      Hi IRC, you should be proud! You would be surprised at how few people have the knack, ability or the presence of mind! You got it or you don't, but you can develop a great ability. Good for you and remember, the few, the proud, the phlebotomists!

    • lrc7815 profile image

      Linda Crist 4 years ago from Central Virginia

      lol, I worked as a phlebotomist for 12 years and wish every phlebotomist could read this. You didn't miss a trick. Phlebotomy, like writing, requires passion, if one is to be good at it. I was and I was proud of it. Great job! Voted up.

    • eHealer profile image
      Author

      Deborah 4 years ago from Las Vegas

      Don't worry Pinappu, no one likes their blood taken, some people have an aversion to it, and maybe that's healthy. Thanks for sharing!

    • eHealer profile image
      Author

      Deborah 4 years ago from Las Vegas

      Thanks Rajan, after years and years of experience, I hope to help the newbie struggling with technique, and give the patient a few tips on how to cope with having small veins. Thanks!

    • pinappu profile image

      pinappu 4 years ago from India

      Arghh! I am afraid of such blood drawing tasks. It makes my short hairs raised.

    • pinappu profile image

      pinappu 4 years ago from India

      Arghh! I am afraid of such blood drawing tasks. It makes my short hairs raised.

    • rajan jolly profile image

      Rajan Singh Jolly 4 years ago from From Mumbai, presently in Jalandhar,INDIA.

      Excellent Deborah. Very useful tips and information for the patient.

      Voted up, useful and shared.

    • eHealer profile image
      Author

      Deborah 5 years ago from Las Vegas

      Thanks Glimmer Twin Fan, and congrats on you100%! I used some of the "old wives tales" I've heard in phlebotomy. Thanks for taking the quiz and I really appreciate you sharing your personal experiences.

    • Glimmer Twin Fan profile image

      Glimmer Twin Fan 5 years ago

      Ok - loved the quiz, especially the question about sticking the needle in blindly. I actually got 100% even though the thought of having blood drawn terrifies me. Whenever I need it done there is usually someone there who is a trainee and they always ask if I mind. If it's there first day, yes, if they have been at it a while, then I don't mind. Good hub with good instructions.

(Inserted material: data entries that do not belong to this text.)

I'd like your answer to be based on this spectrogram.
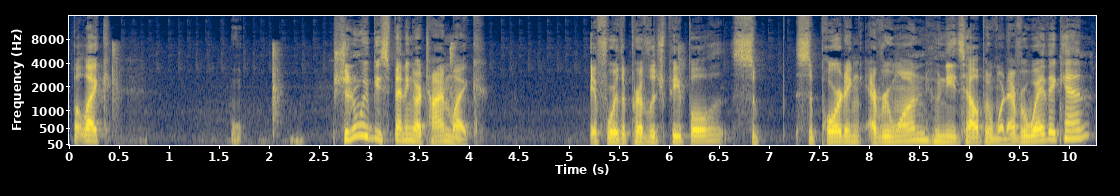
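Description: A man's voice: fairly high pitch, animated, moderate pace, pauses often, a bit bright. A man who teaches writing, talking in a casual podcast chat. He rambles through his points with many restarts. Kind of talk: casual conversation.

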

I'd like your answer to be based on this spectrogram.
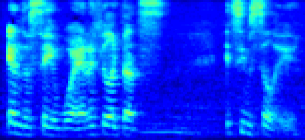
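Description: Speaking with a lowish voice, a Minnesota college student in her twenties gives quick, casual answers in an interview, frequently restarting and filling gaps with "like." Slight background noise is present.

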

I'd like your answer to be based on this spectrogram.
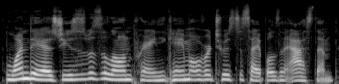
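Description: A woman reading a Bible passage aloud in brisk, even, scripted narration. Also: medium pitch, no echo, clean studio sound. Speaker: Bible reader.

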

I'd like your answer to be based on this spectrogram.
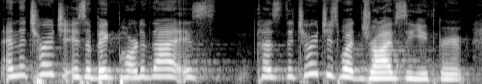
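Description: Young female, high-pitched, youth group speaker reading a prepared church testimonial, reverberant hall. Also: moderate pace, dark tone. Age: teens to young adult. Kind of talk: prepared short speech to a congregation. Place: large church room.

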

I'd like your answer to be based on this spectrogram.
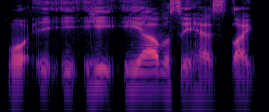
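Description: A man's voice: mid-range voice, fast talker, no echo, studio quality. A man co-hosting a casual podcast, rambling and musing aloud with lots of fillers. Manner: rambling, musing, many fillers like "you know what I'm saying". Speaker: podcast co-host. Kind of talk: casual chat.

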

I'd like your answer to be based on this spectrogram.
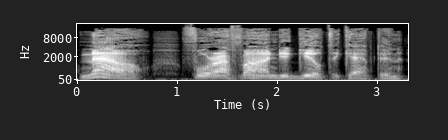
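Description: A bossy cartoon frontier judge with an exaggerated drawl bangs out his rulings. His tone is bright and cutting, his pitch leaps around, and he takes his time over every word. The sound is dry and close. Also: lively intonation, slow pace, gravelly, no echo, heavily acted. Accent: exaggerated Old West drawl. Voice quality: loud, bossy, folksy. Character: blustering frontier saloon judge, male, middle-aged. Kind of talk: cartoon voice acting.

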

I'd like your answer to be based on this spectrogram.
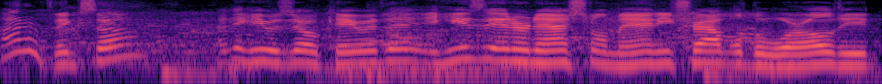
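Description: A man's voice: high-pitched, fast talker. A man from Southern California, hosting a podcast and chatting casually with strangers outdoors, teasing and laid-back. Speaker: podcast host asking questions. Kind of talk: casual street chat. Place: outdoors on a busy city street. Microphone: handheld recorder. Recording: busy street with music and crowd. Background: music and crowd chatter.

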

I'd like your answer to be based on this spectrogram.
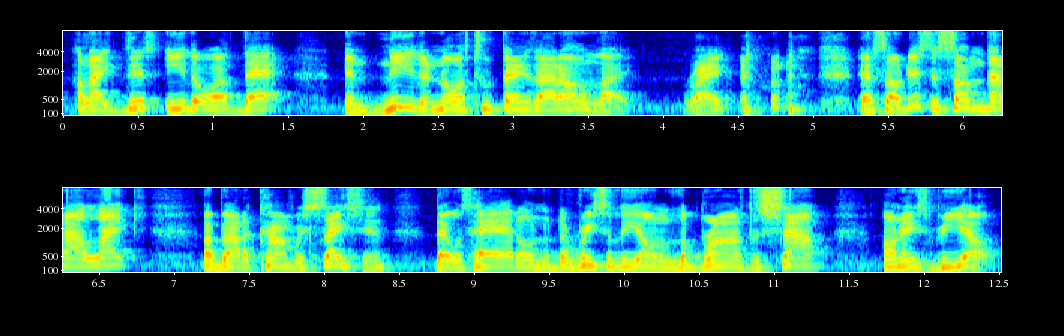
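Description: A man's voice: sits high, bright, forceful tone. A man from Oklahoma hosting a podcast, talking casually and checking in with "right?" between points. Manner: conversational, frequent "right?" asides. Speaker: podcast host. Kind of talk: casual commentary.

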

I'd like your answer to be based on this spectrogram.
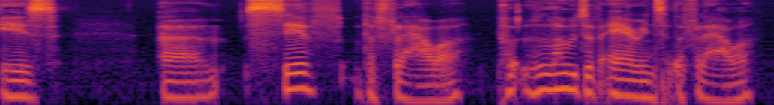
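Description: Gravelly guy rambling on. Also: fairly low pitch, expressive, slow, warm tone, dry recording. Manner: rambling, self-deprecating, sweary. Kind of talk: casual chat.

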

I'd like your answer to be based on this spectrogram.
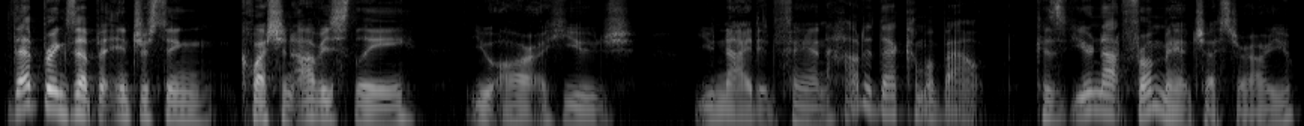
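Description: Male host, casual interview, friendly questions, lowish voice, dry sound. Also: animated, normal speed, creaky, hardly any pauses, no room sound.

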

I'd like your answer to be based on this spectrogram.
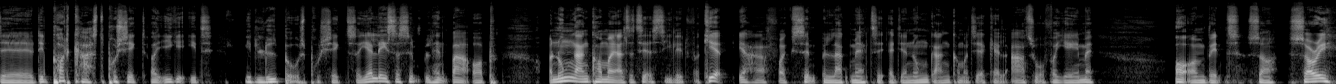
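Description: A man's voice: fairly low pitch, no echo, studio quality. A man reading a children's story aloud for his podcast, casual and self-deprecating between chapters. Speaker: podcast host and reader.

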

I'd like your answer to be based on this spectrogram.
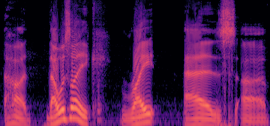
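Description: A man's voice: lowish voice, very animated, drawn-out words, no echo. A young man hosting a podcast, chatting casually in a laid-back, joking storytelling way. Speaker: podcast host. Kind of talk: casual chat.

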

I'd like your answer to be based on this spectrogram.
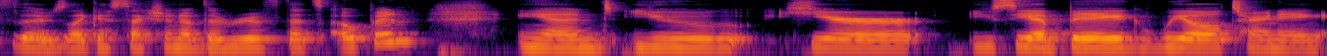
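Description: A woman's voice: medium pitch, a bit bright. A woman narrating a tabletop game as game master, describing scenes with hesitant fillers.

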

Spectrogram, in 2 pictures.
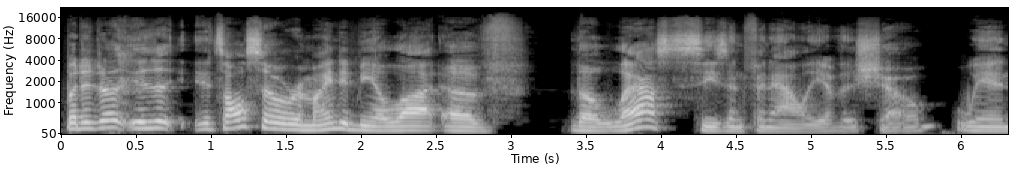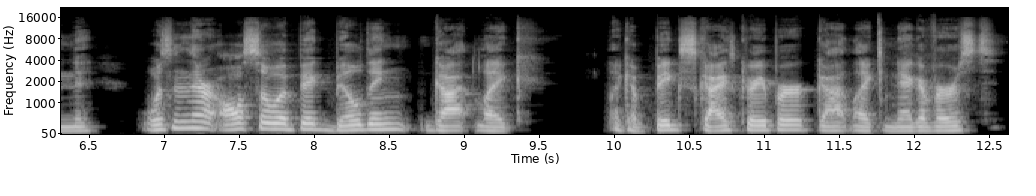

    • eHealer profile image
      Author

      Deborah 5 years ago from Las Vegas

      Mhatt! I would never "delete you!" LOL! I am so glad I got a laugh out of this one. Thanks Mhatt! You Rock!

    • Mhatter99 profile image

      Martin Kloess 5 years ago from San Francisco

      I'm sorry. I know this is supposed to be an information article. You can delete this and we'll still be friends. ...But I wanted to share the image of me and the other hubbers drawing blood.